Contrary to the assumption that literature in the EFL classroom is just for pupils with advanced language skills, age-appropriate texts are available for all levels of English. Beginners usually enjoy shorter and visualised forms that rhyme, which are introduced, read and explained by the teacher. Well-chosen stories will enhance the motivation of your pupils and spice up your English teaching at school. Here is a selection of our all-time favourite children’s picture books, which are perfect for storytelling:

You will be surprised that even in times of distance-teaching storytelling techniques remain effective tools for language teachers e.g. by using videoconferencing systems or taped readings. There are quite some stories that are waiting to be told by you.

Stay safe everyone!


Read anything.
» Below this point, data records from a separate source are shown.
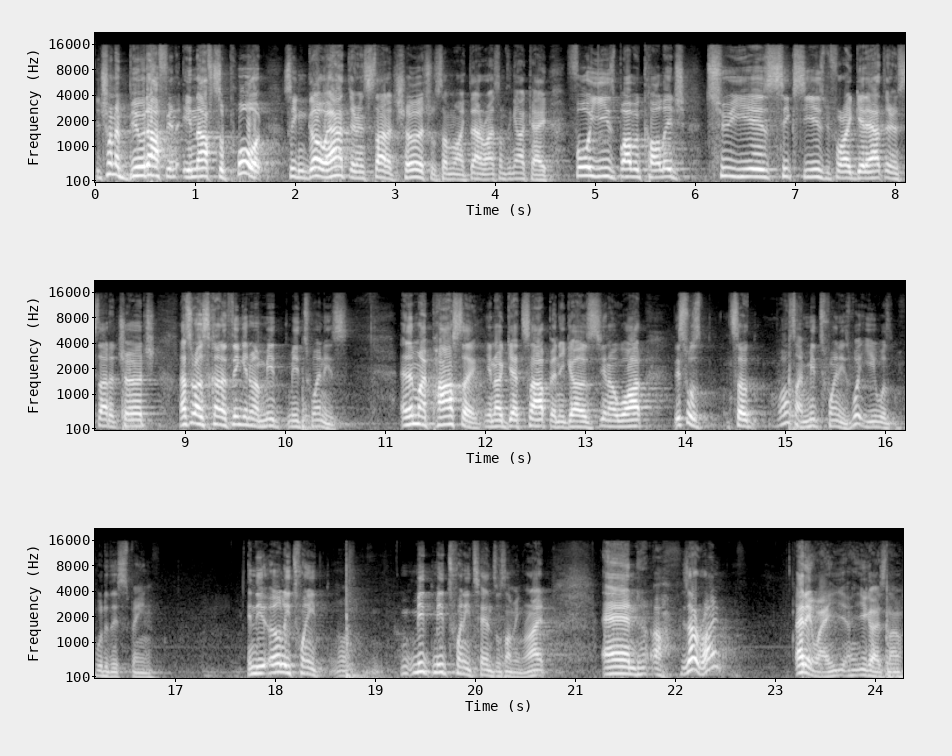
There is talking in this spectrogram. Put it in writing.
You're trying to build up in, enough support so you can go out there and start a church or something like that, right? Something, okay, four years Bible college, two years, six years before I get out there and start a church. That's what I was kind of thinking in my mid, mid-20s. And then my pastor, you know, gets up and he goes, you know what, this was, so what was I, mid-20s? What year was, would have this been? in the early 20, mid, mid 2010s or something, right? And uh, is that right? Anyway, you guys know.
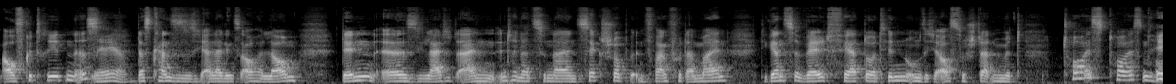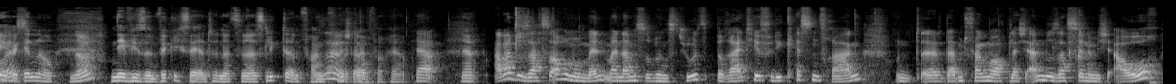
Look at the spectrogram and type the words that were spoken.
aufgetreten ist. Ja, ja. Das kann sie sich allerdings auch erlauben, denn äh, sie leitet einen internationalen Sexshop in Frankfurt am Main. Die ganze Welt fährt dorthin, um sich auszustatten mit Toys, Toys, Toys. Ja, genau. Ne? Nee, wir sind wirklich sehr international. Das liegt da in Frankfurt einfach, ja. Ja. Ja. Aber du sagst auch im Moment, mein Name ist übrigens Jules, bereit hier für die Kessenfragen. Und äh, damit fangen wir auch gleich an. Du sagst ja nämlich auch,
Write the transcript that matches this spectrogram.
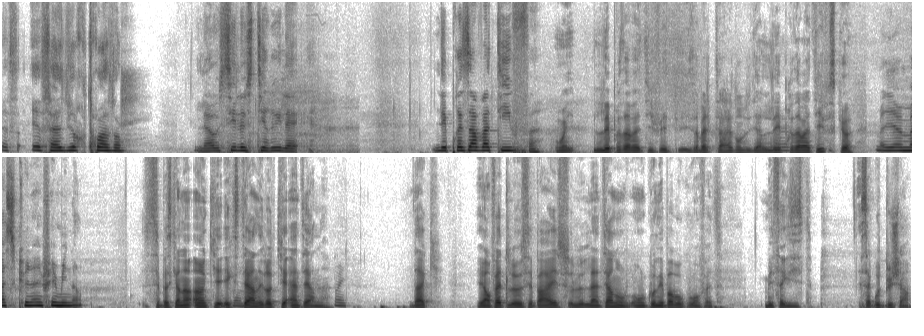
et, ça, et ça dure trois ans. Là aussi, le stérilet. Les préservatifs. Oui, les préservatifs. Et Isabelle, tu as raison de dire les préservatifs, parce que Bah, il y a masculin et féminin. C'est parce qu'il y en a un qui est externe et l'autre qui est interne. Oui. D'accord? Et en fait, c'est pareil, l'interne, on, on le connaît pas beaucoup en fait. Mais ça existe. Et ça coûte plus cher.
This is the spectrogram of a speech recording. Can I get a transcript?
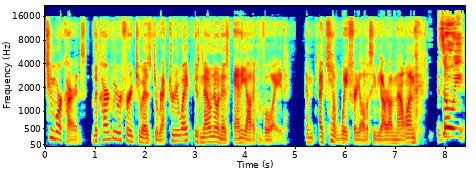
Two more cards. The card we referred to as Directory Wipe is now known as Anoetic Void. And I can't wait for y'all to see the art on that one. Zoe,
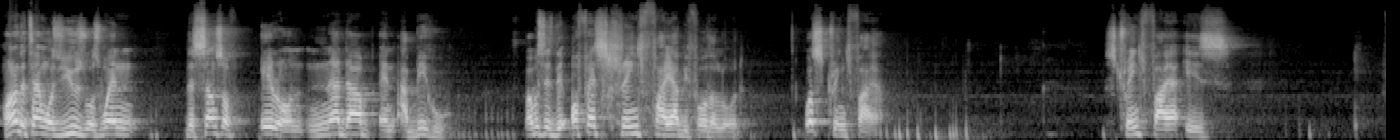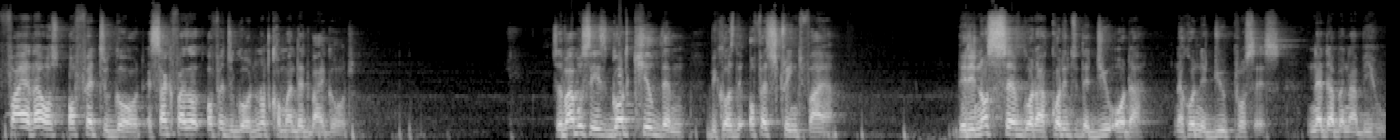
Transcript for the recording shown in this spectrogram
One of the time was used was when the sons of Aaron, Nadab and Abihu, Bible says they offered strange fire before the Lord. What's strange fire? Strange fire is fire that was offered to God, a sacrifice offered to God, not commanded by God. So the Bible says God killed them because they offered strange fire. They did not serve God according to the due order and according to the due process. Nadab and Abihu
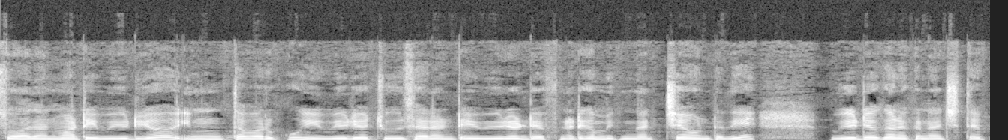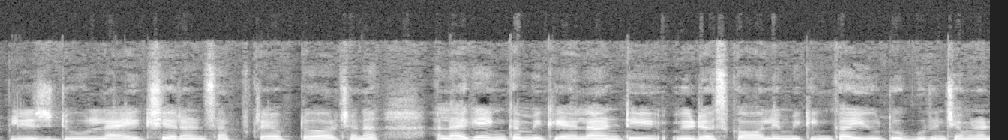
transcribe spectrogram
సో అదనమాట ఈ వీడియో ఇంతవరకు ఈ వీడియో చూసారంటే ఈ వీడియో డెఫినెట్గా మీకు నచ్చే ఉంటుంది. వీడియో కనుక నచ్చితే please do like share and subscribe to our channel అలాగే ఇంకా మీకు ఎలాంటి వీడియోస్ కావాలి మీకు ఇంకా యూట్యూబ్ గురించి ఏమైనా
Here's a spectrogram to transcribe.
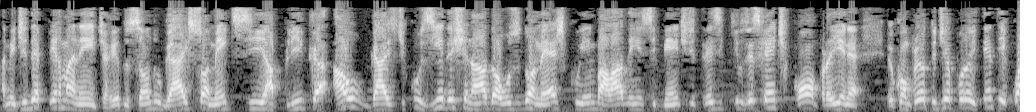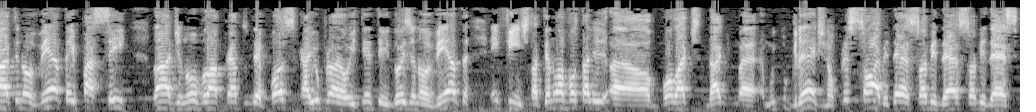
a medida é permanente. A redução do gás somente se aplica ao gás de cozinha destinado ao uso doméstico e embalado em recipiente de 13 quilos. Esse que a gente compra aí, né? Eu comprei outro dia por R$ 84,90 e passei lá de novo, lá perto do depósito, caiu para 80 92,90. Enfim, está tendo uma volatilidade é, muito grande, né? O preço sobe, desce, sobe, desce, sobe, desce.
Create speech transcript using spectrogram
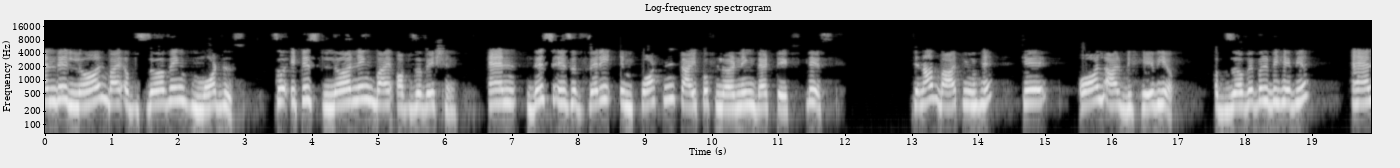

Read the things they say are good for you, and the things they claim are junk. You’ll find what you need to find.” – Neil Gaiman 

As Neil Gaiman points out in the introductory quote: literature is an exciting adventure to embark on, a journey, which will take us to the most unusual places, which makes us connect to different ways of living and offers paradigm shifts for younger and older readers. The World Book Day or International Day of the Book was founded on April 23rd 1995 by the UNESCO to encourage young people to discover literature or as its founder, Baroness Gail Rebuck, outlines: “We wanted to do something to reposition reading and our message is the same today as it was then – that reading is fun, relevant, accessible, exciting, and has the power to transform lives.” Today, on March 4th 2021, we celebrate (re-)discovering literature, reading for pleasure and book enthusiasm all around the globe for the 24th time.
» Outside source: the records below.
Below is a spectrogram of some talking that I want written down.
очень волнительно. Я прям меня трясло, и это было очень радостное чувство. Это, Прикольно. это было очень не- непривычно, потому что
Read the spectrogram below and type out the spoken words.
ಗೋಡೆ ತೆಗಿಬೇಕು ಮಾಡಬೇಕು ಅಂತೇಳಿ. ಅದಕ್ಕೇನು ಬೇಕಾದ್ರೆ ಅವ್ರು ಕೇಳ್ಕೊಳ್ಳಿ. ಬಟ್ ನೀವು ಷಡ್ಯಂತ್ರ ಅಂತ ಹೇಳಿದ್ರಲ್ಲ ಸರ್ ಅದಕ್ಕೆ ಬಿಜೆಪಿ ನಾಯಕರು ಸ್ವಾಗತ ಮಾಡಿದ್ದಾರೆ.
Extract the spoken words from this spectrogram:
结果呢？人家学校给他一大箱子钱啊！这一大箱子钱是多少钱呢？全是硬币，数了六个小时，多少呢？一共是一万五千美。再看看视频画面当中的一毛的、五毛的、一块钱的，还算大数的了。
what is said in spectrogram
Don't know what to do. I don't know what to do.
On this occasion, we would like to announce our EFL Special: “Literature in the Classroom”, which will explore different genres and works – from all-time-favourites to more current and topical examples of literature featured on Lit4School. Our EFL Special will provide you with a shortcut of didactic hints, methods and resources you can use when teaching literature in the EFL classroom.

Stay tuned and safe!